Making good decisions regarding your roof is key in minimizing long-term costs, as well as giving you and your family peace of mind. A decision that many homeowners often face when they notice a leak is whether they should simply repair the problem area or if they should go ahead and replace the entire roof. Below are a list of things to consider when making this decision.
How old is the roof? If your roof is fairly new (< 5 years old) and you have a leak, it is highly unlikely that the entire roof needs replaced. More likely, the problem area just needs repaired. Perhaps you lost shingles in a wind storm or the flashing is not caulked properly around a chimney or vent. In this case, shingles can be nailed back down, secured, and be fine. Flashing can be re-caulked and the leak may cease. However, if you have 30-year shingles and your roof is 28 years old, replacement is the better option.
Are you under a time constraint? Do you have visitors coming over THIS weekend and the leak needs fixed ASAP? Or are you leaving on vacation for a month and don’t have time to wait for the roof to be replaced? Maybe a quick repair would be a better option.
What’s the cost difference? Is the cost to repair the front of your roof is $4,000, but if you went ahead and replaced the entire roof, it would only be $6,000? In this case, it may make more sense to replace the entire roof. Oftentimes, partial reroofing jobs are more expensive on a cost per square basis. Plus, if you have the option of dealing only once with the crew on site with their ladders, equipment, loud noises, and mess, take that opportunity.
How important are aesthetics to you? If you do a repair, the new shingles may not exactly match the hue of your existing ones, as shingles that are weathered often have a different hue than brand new shingles.
Is the roof deck damaged? If moisture has seeped onto the roof deck and caused structural damage, repairing the shingles above it is not going to fix this problem. The roof deck can be replaced if the entire roof is removed and fix the problem from bottom-up.

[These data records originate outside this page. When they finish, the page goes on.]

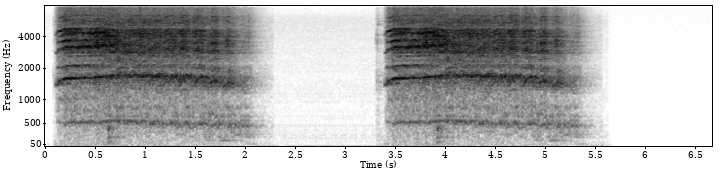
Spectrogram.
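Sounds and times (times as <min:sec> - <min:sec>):
horse neighing: 0:00.1 - 0:02.2, 0:03.3 - 0:05.6.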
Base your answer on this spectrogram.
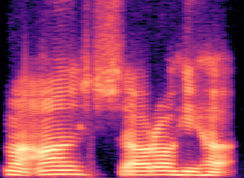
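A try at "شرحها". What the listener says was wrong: Ra-nya sukunkan syarahiha.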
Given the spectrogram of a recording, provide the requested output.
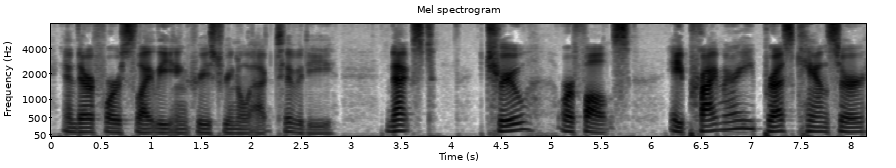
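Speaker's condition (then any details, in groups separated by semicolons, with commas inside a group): No condition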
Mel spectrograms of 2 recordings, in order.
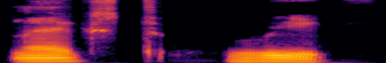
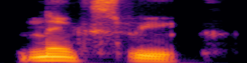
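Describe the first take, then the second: First: Said in the usual way. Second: "నెక్స్ట్ వీక్" as "neks-week", no T; dropped T. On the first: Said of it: "ఇలా పలుకుతాం". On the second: Shown as a demonstration. Teacher mimics British speakers, "నెక్స్ట్ వీక్" with T dropped. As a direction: run "నెక్స్ట్" straight into "వీక్" without its T. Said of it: "టా అనేది తీసేస్తారు".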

In the short term, patching and doing minor repairs on your roof will be cheaper. However, over the long term, if the problem is extensive enough, you may end up doing a bunch of little repairs and spending a little bit of money a bunch of times, costing you more in the long run than if you had just replaced the roof to begin.